Nestled on my favorite side of the couch with a well-worn quilt on a quiet Saturday, I make quick work of the book on my lap. I haven’t read A Wrinkle in Time since childhood, and the plot has grown dim over the years, yet I still vividly remember my fascination with the story. I don’t know what has drawn me to return to it now—a need for comfort? A craving for wonder? Whatever the reason, here I sit, once again preoccupied with heroine Meg Murry’s stubborn mind and steadfast heart.
Meg’s imperfections make her instantly endearing. Petulant and sullen, she often assumes those around her are against her and that if her concerns are to be heard, she must advocate for herself. Her wariness, compounded with the realities of high school, makes it hard for her to feel enjoyed and hard for her to trust. Yet her fierce and resilient love pushes her across galaxies for the people who matter.
Like all great heroines, Meg’s story knows evil. The book opens years after Meg’s father has gone missing, although Meg knows in her heart he is still alive. She nurses daily hope that she will see him again, so much so that she picks fights with anyone who attempts to convince her otherwise. So when three highly peculiar beings appear and bring Meg news that her father is indeed alive but has been taken by a sinister darkness, Meg receives the information readily and is intent upon saving him.
Meg’s new friends refer to the darkness holding her father simply as “It.” “It” is invisible to the naked eye and practices a power that is difficult to quantify with language. With Meg’s father gone, the earth has become a place where “It” freely roams, but Meg is not sure what that means until she, her brother, and her friend are delivered to the world where her father is being held captive and experience what it is to live in a place entirely under the control of “It.”

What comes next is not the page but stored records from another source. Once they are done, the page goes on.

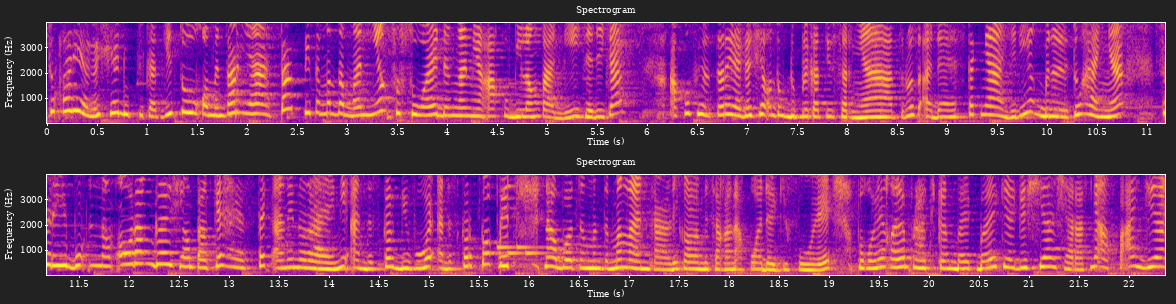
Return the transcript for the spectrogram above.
itu kali ya guys ya duplikat gitu komentarnya. Tapi teman-teman yang sesuai dengan yang aku bilang tadi jadi kan aku filter ya guys ya untuk duplikat usernya. Terus ada hashtagnya. Jadi yang benar itu hanya 1006 orang guys yang pakai hashtag Ani Nuraini underscore giveaway underscore popit. Nah buat teman-teman lain kali kalau misalkan aku ada giveaway pokoknya kalian perhatikan baik-baik ya guys ya. Syaratnya apa aja?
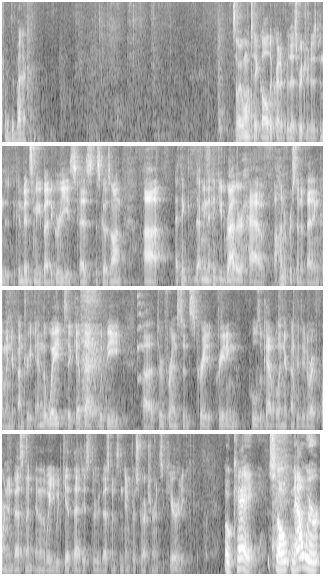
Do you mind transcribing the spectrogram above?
Toward the back. So I won't take all the credit for this. Richard has been convincing me by degrees as this goes on. Uh, I think, that- I mean, I think you'd rather have 100% of that income in your country, and the way to get that would be uh, through, for instance, create, creating pools of capital in your country through direct foreign investment, and then the way you would get that is through investments in infrastructure and security. Okay, so now we're,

On a world ruled by “It,” everyone is entirely uniform. In this eerie realm, there is complete harmony because everyone complies with the single story and worldview of “It.” But not Meg. That’s not to say that she isn’t tempted: the force of “It” feels suffocating at times. Wouldn’t it be simpler not to fight? Yet stubborn love grounds Meg and ultimately saves the day.
Meg’s story strikes a familiar chord within me. I have found the weight of a single narrative in our own world to be particularly loud and oppressive in recent days. I’m not talking about a single ideology or mode of behavior, like Meg witnessed. I am talking about the threat we all feel pounding upon us ceaselessly; the rage that erupts on any given day, hampering our ability to feel tenderness for the person beside us who is living a different story; and the control we keep reaching for in a world that has felt chaotic and dark for too long.
We all may not perceive this world or its problems in the same way, but if we each grow quiet, I think we might agree that a heavy darkness has been hanging around us, a darkness that has left us quick to demand everyone agree with our one story.
Why is it that that my one story feels so important?
Honestly, I think my story has been the grounding “rightness” ordering my growing fears and keeping them from overwhelming me.
My understanding of the world has guided me with a sense of truth as everything continues to feel hard and a bit hopeless.
Lately, I find myself reflecting how our current ability to perceive the truth has been shaped by our fears. As I listen, it seems most of the fears we carry are the same…
We are afraid for the lives of children and their chance at a bright future.
We are afraid for those being silenced and oppressed by power.
We are afraid that if we do not remain vigilant, the life and people we love will be swallowed by violence and death.
Sitting with Meg Murry and thinking of my fears, I can feel my muscles contract. There’s a tightness at my shoulders and in my hips that no amount of yoga fully unlocks. There’s a racing in my mind that no amount of prayer can quiet. Knowing what’s right may help contain my fear, but it doesn’t seem to be drawing me closer to my Creator, the people around me, or even my own heart. It seems there are deeper truths I need to access in these unprecedented times.
Maybe you feel that too.
Imperfect Meg offers us a different path: the path of love. The writer in 1 John says, “There is no fear in love, but perfect love cast out fear, because fear involves torment. He who fears is not perfected in love.”
If I know anything, I know you have felt tormented this year. We have been robbed of joy, and we have known heartache and worry. And yet…
There is love in this world, and there are billions of souls worthy of love, including you.
A wise woman once told me that when the world gets dark, all that is required of us is to do the next right thing. What if, instead of championing my narrative at every single turn, I allow myself to do the next loving thing with the person in front of me? Not to silence my convictions. Not to cease in the fight for justice. And not to minimize violence or its consequences. But to choose love for you, here and now, and to hope you choose love for me.
If love is the very fabric of God, then I think it’s enough to shepherd us all through fear. And if ever there were a moment to risk love, I think the moment is now.
Katy Johnson lives, dreams, writes, and edits in a messy, watercolored world. She’s a 31 year old, discovering her hope, her longings, and the wild spaces in her own heart. Her favorite creative project right now is called Will I Break?, and someday, that manuscript may see the light of day. For now, she shares her thoughts here.